WORK ORDER:
Once the pictures are set aside, copy the records below exactly as they stand.

AVAILABLE RECORDS:
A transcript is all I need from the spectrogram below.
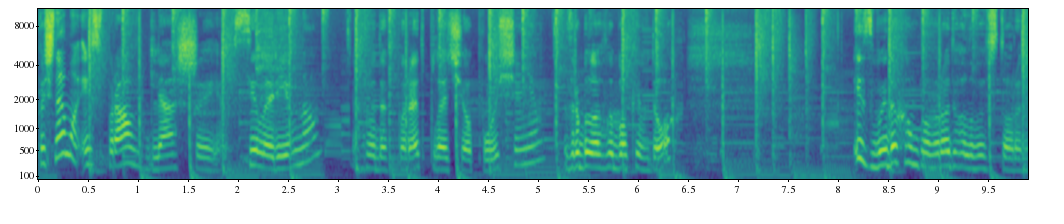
Почнемо із вправ для шиї. Сіли рівно, груди вперед, плечі опущені. Зробили глибокий вдох. І з видохом поворот голови в сторону.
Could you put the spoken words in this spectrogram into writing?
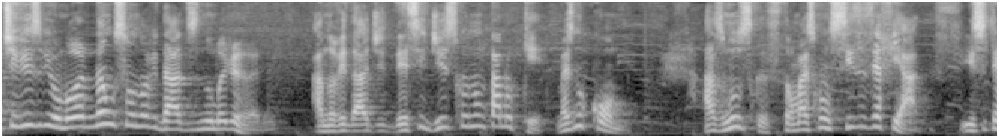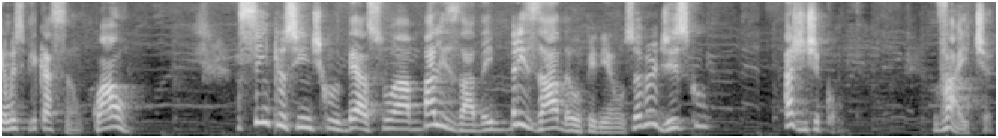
Ativismo e humor não são novidades no Mudhoney. A novidade desse disco não tá no quê, mas no como. As músicas estão mais concisas e afiadas. Isso tem uma explicação. Qual? Assim que o síndico der a sua balizada e brisada opinião sobre o disco, a gente conta. Vai, Chuck.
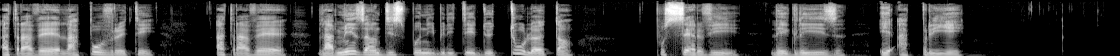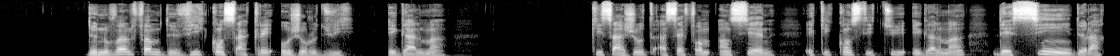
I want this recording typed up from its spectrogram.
à travers la pauvreté, à travers la mise en disponibilité de tout leur temps pour servir l'Église et à prier. De nouvelles formes de vie consacrées aujourd'hui également, qui s'ajoutent à ces formes anciennes et qui constituent également des signes de la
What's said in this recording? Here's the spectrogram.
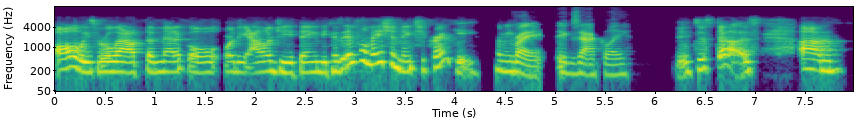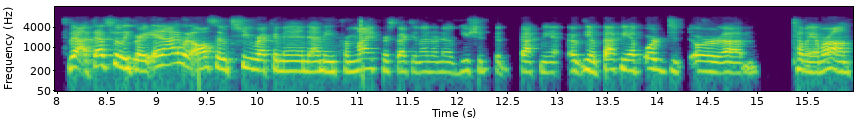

TASK ANSWER:
A transcript is all I need from the spectrogram below.
Почнемо із вправ для шиї. Сіли рівно, груди вперед, плечі опущені. Зробили глибокий вдох. І з видохом поворот голови в сторону.
Could you put the spoken words in this spectrogram into writing?
Ativismo e humor não são novidades no Mudhoney. A novidade desse disco não tá no quê, mas no como. As músicas estão mais concisas e afiadas. Isso tem uma explicação. Qual? Assim que o síndico der a sua balizada e brisada opinião sobre o disco, a gente conta. Vai, Chuck.
I want this recording typed up from its spectrogram.
à travers la pauvreté, à travers la mise en disponibilité de tout leur temps pour servir l'Église et à prier. De nouvelles formes de vie consacrées aujourd'hui également, qui s'ajoutent à ces formes anciennes et qui constituent également des signes de la
What's said in this recording? Here's the spectrogram.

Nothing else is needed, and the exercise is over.